In later years they came out with the delta wing kite. These were a big improvement over the old triangle kites for they flew much easier and higher although they cost more. One time we set out beat the "record" for height. I used four balls of string and it was still going up so until the kite was little more than a dot in the sky. Another time we wanted to set the record for how long we flew the kite. We started in the morning, and it flew it all afternoon. When evening came we decided to tie the string to a stake in the ground and leave it up all night. When we got up the next morning, it was gone. We traced the string over the house, across some trees, out into the field but it ended there, the kite never to be found.

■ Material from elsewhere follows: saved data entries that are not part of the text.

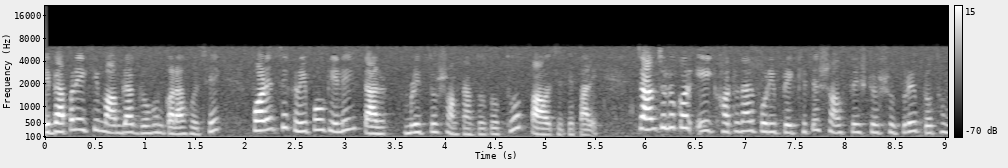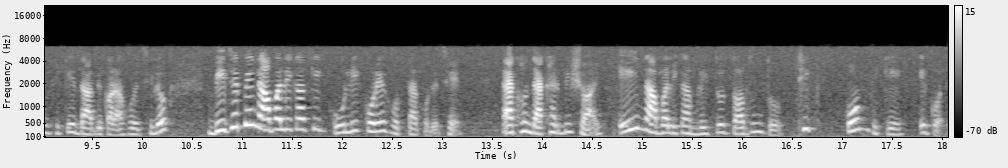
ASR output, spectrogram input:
এ ব্যাপারে একটি মামলা গ্রহণ করা হয়েছে। ফরেন্সিক রিপোর্ট এলেই তার মৃত্যু সংক্রান্ত তথ্য পাওয়া যেতে পারে। চাঞ্চল্যকর এই ঘটনার পরিপ্রেক্ষিতে সংশ্লিষ্ট সূত্রে প্রথম থেকে দাবি করা হয়েছিল, বিজেপি নাবালিকাকে গুলি করে হত্যা করেছে। এখন দেখার বিষয়, এই নাবালিকা মৃত্যুর তদন্ত ঠিক কোন দিকে এগোয়?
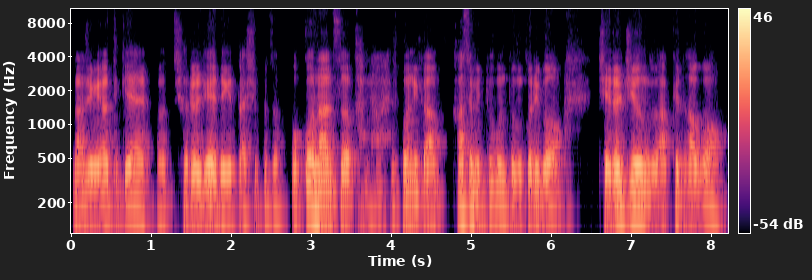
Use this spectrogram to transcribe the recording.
나중에 어떻게 어, 처리를 해야 되겠다 싶어서 뽑고 나서 가만히 보니까 가슴이 두근두근거리고 죄를 지은 것 같기도 하고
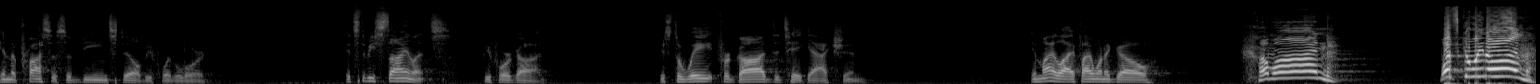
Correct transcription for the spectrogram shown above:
in the process of being still before the Lord. It's to be silent before God, it's to wait for God to take action. In my life, I want to go, come on! What's going on?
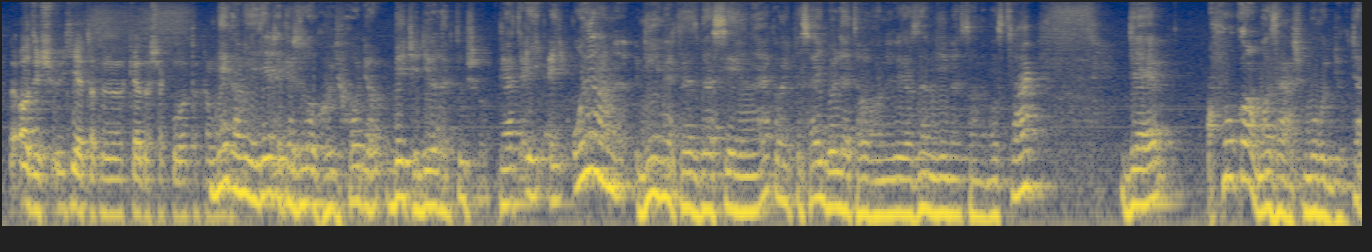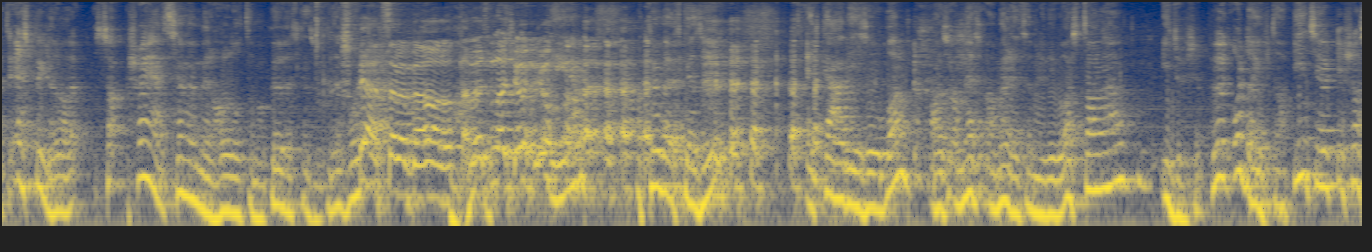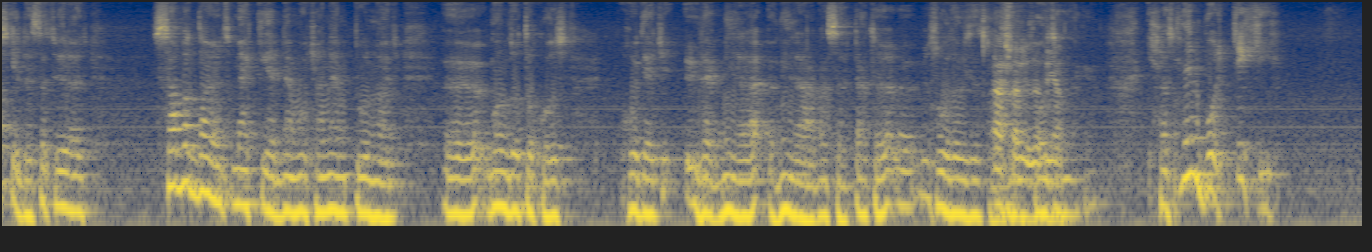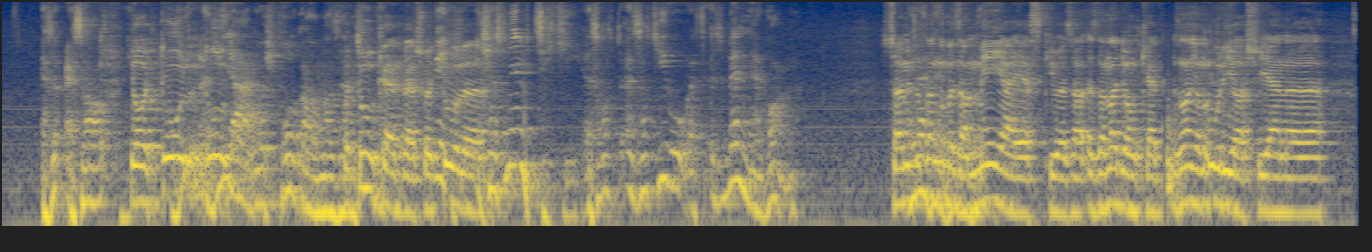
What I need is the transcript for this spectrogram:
az is hihetetlenül kedvesek voltak. Még ami egy érdekes dolog, hogy hogy a bécsi dialektus, tehát egy, egy olyan németet beszélnek, amit persze egyből lehet hallani, hogy az nem német, hanem osztrák, de a fogalmazás módjuk. Tehát ezt például a saját szememmel hallottam a következőt. Saját szememmel hallottam, ez nagyon jó. Én a következő, egy kávézóban, az a, mez, a mellettem lévő asztalnál, idősebb hölgy, odaívta a pincért, és azt kérdezte tőle, hogy szabadna önt megkérdem, hogyha nem túl nagy ö, gondot okoz, hogy egy üveg minerál, minerálveszet, tehát szódavizet nekem. És az nem volt ciki ez, ez a ja, hogy túl, túl, világos fogalmazás. Hogy túl kedves, hogy túl... És ez nem ciki, ez ott, ez ott jó, ez, ez benne van. Szóval, mint azt ez a mély ISQ, ez a, ez a nagyon kedves, ez a nagyon úrias ilyen...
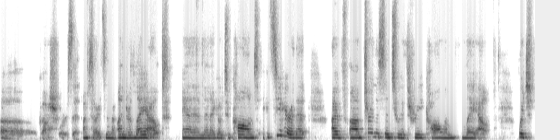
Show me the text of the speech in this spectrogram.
uh, gosh, where is it? I'm sorry, it's in the, under layout. And then I go to columns. I can see here that I've um, turned this into a three column layout, which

I once made a parachute dropping invention which attached to the string a few feet from the kite. I could then attach a parachute with a toy soldier to it then fly the kite up into the sky with the right movement of the string, my invention would drop the parachute.

Updated: 06-06-2022

1960 Fall